Exercise description: Go through the entries below and print, exactly, the lines starting at the one with "What is the" and ending at the one with "Answer: low", keeping both ends and no others.

Data entries:
- - - - -

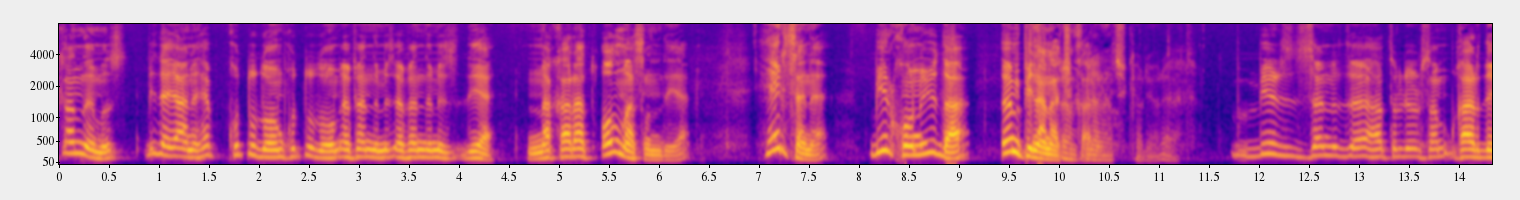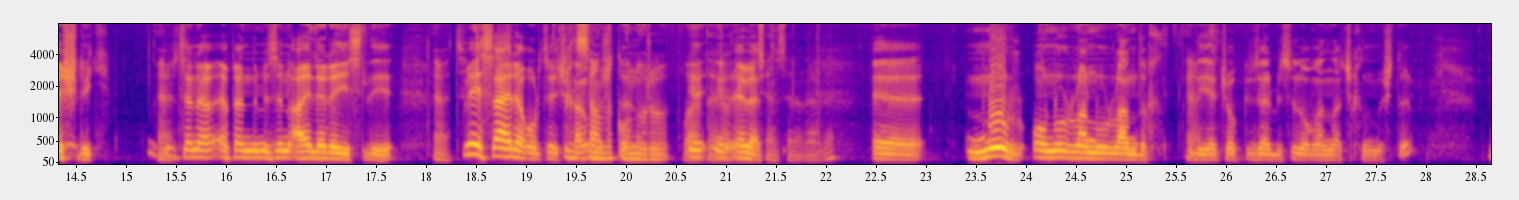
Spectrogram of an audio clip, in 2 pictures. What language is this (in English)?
Turkish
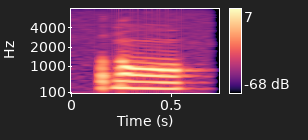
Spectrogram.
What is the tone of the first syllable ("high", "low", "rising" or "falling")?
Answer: low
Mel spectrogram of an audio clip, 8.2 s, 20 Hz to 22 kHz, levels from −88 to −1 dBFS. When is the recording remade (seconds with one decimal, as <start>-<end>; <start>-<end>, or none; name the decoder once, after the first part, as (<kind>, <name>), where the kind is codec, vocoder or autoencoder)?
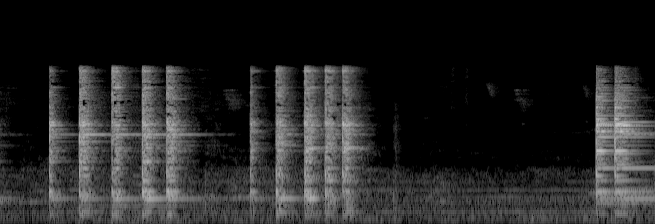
2.9-4.7 (vocoder, Vocos)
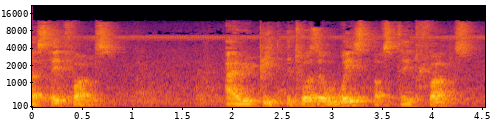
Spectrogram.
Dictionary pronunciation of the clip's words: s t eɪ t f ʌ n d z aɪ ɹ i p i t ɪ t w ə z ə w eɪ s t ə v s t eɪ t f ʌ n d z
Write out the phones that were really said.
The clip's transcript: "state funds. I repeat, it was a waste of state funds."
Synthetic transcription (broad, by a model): s t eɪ t f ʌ n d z aɪ ɹ i p i t ɪ t w ə z ə w eɪ s t ə v s t eɪ t f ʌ n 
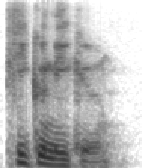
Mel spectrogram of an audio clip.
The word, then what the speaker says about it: Pikuniku: Pikuniku.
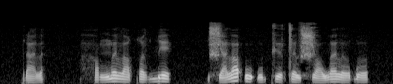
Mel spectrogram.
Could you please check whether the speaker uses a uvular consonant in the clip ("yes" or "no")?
yes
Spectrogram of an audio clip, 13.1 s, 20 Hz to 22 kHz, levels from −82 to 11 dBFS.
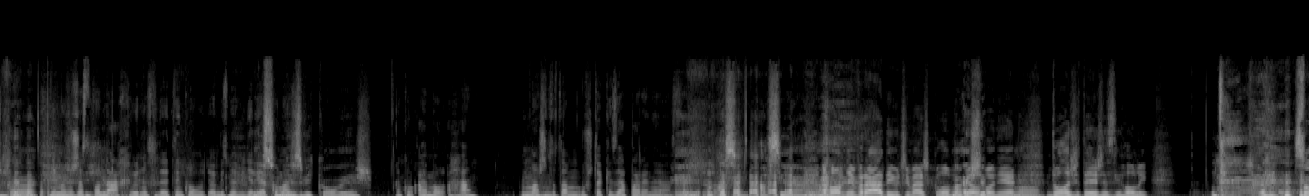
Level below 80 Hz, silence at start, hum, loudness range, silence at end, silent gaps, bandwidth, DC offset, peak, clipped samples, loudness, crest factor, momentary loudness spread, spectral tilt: -62 dBFS; 0 s; none; 8 LU; 0 s; none; 16 kHz; under 0.1%; -10 dBFS; under 0.1%; -30 LUFS; 20 dB; 10 LU; -5 dB/octave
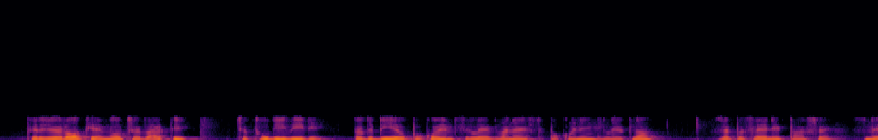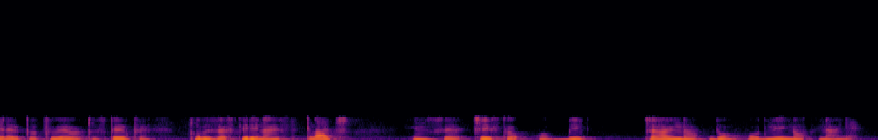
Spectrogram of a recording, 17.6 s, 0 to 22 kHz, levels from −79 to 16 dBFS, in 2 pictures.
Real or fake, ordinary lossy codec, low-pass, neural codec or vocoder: fake; none; 3.6 kHz; codec, 44.1 kHz, 1.7 kbps, Pupu-Codec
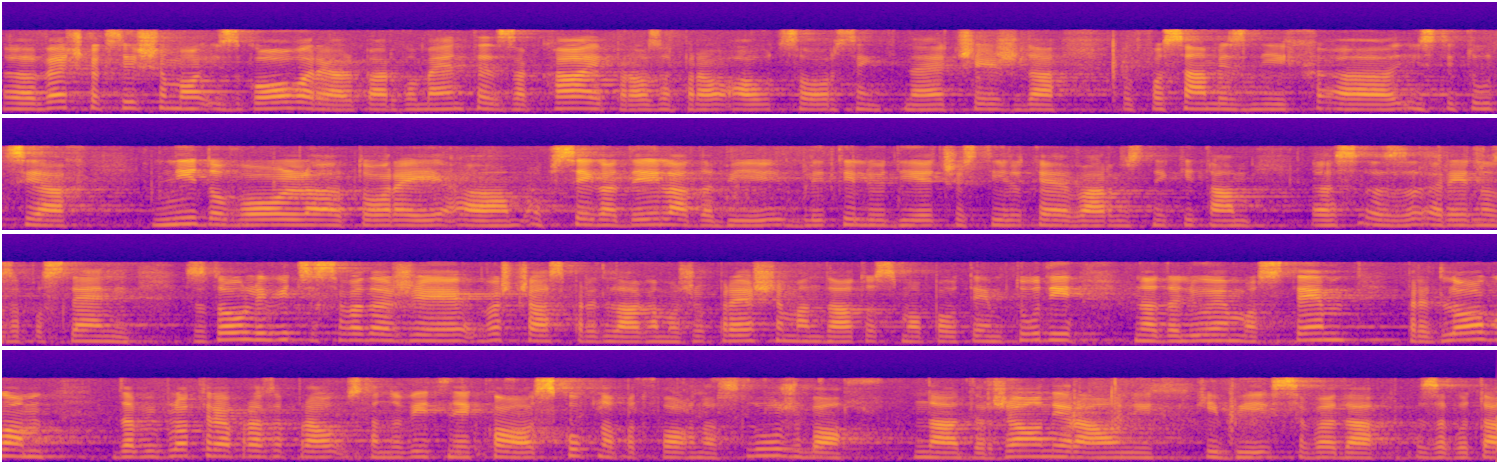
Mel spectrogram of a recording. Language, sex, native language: Slovenian, female, Slovenian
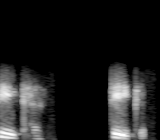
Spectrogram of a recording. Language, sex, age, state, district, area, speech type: Urdu, female, 30-45, Delhi, East Delhi, urban, conversation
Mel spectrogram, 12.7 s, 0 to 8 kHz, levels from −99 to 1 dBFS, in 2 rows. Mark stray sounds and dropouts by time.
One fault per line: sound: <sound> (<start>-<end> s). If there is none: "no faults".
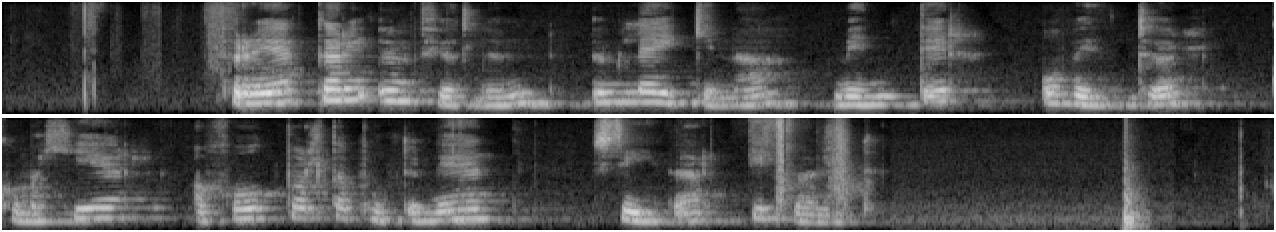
sound: thud (12.0-12.1 s)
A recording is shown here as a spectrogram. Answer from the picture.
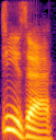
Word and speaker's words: Dzyak: So, uh, below me you're gonna see, uh, Dzac. It's pronounced Dzac, even though it's spelled DZ Y AK.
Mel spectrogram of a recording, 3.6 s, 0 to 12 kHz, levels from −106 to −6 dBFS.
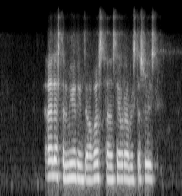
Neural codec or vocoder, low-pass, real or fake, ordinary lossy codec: codec, 16 kHz, 4 kbps, X-Codec, HuBERT features, trained on LibriSpeech; 7.2 kHz; fake; Opus, 16 kbps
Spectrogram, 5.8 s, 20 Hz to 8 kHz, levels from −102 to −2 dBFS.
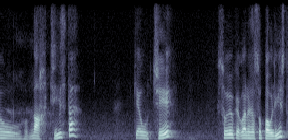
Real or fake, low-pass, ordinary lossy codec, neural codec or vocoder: fake; none; none; codec, 16 kHz, 6 kbps, DAC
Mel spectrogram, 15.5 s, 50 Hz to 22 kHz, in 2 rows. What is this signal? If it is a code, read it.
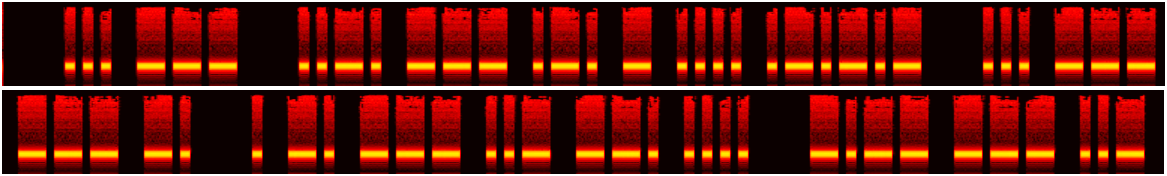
Morse code, heard as a keyed tone, about 20 wpm, 1000 Hz. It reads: SO FORTH. SOON ENOUGH YOU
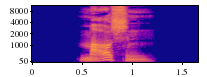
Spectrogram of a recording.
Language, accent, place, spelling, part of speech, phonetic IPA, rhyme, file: German, Germany, Berlin, Marschen, noun, [ˈmaʁʃn̩], -aʁʃn̩, De-Marschen.ogg
- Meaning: plural of Marsch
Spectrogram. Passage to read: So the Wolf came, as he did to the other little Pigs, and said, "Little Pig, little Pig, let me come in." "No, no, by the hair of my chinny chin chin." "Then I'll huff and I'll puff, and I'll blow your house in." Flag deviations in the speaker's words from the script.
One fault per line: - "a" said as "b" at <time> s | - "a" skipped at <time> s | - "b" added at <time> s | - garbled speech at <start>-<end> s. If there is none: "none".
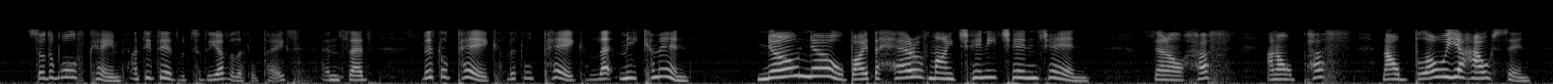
none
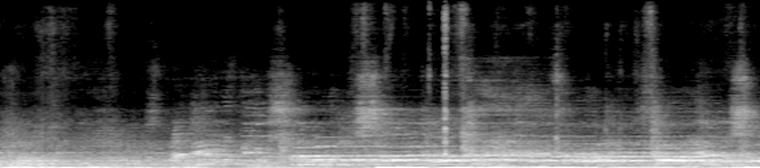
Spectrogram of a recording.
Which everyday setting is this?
cafe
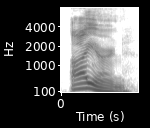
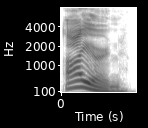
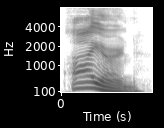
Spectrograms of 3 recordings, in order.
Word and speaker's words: iron: You could say, I earn money. I earn. Just say it quickly. Iron. That's how you pronounce that. It's not iron. It's I earn. Iron. That's the trick.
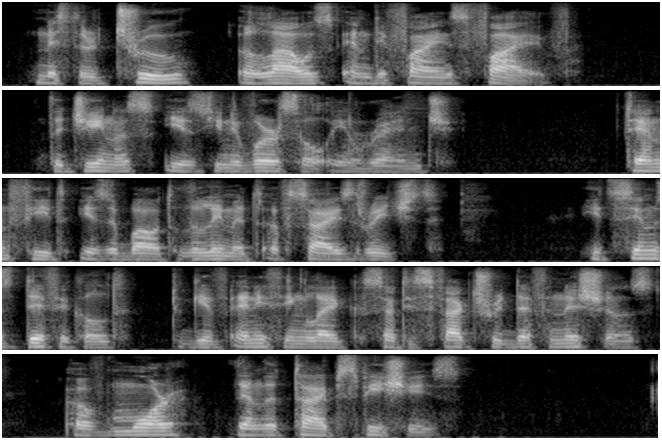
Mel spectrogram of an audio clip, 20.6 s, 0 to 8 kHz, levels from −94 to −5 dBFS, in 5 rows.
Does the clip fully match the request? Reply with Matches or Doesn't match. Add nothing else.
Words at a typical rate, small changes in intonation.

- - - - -

Answer box:
What is the tone of the first syllable ("high", "low", "rising" or "falling")?
Answer: low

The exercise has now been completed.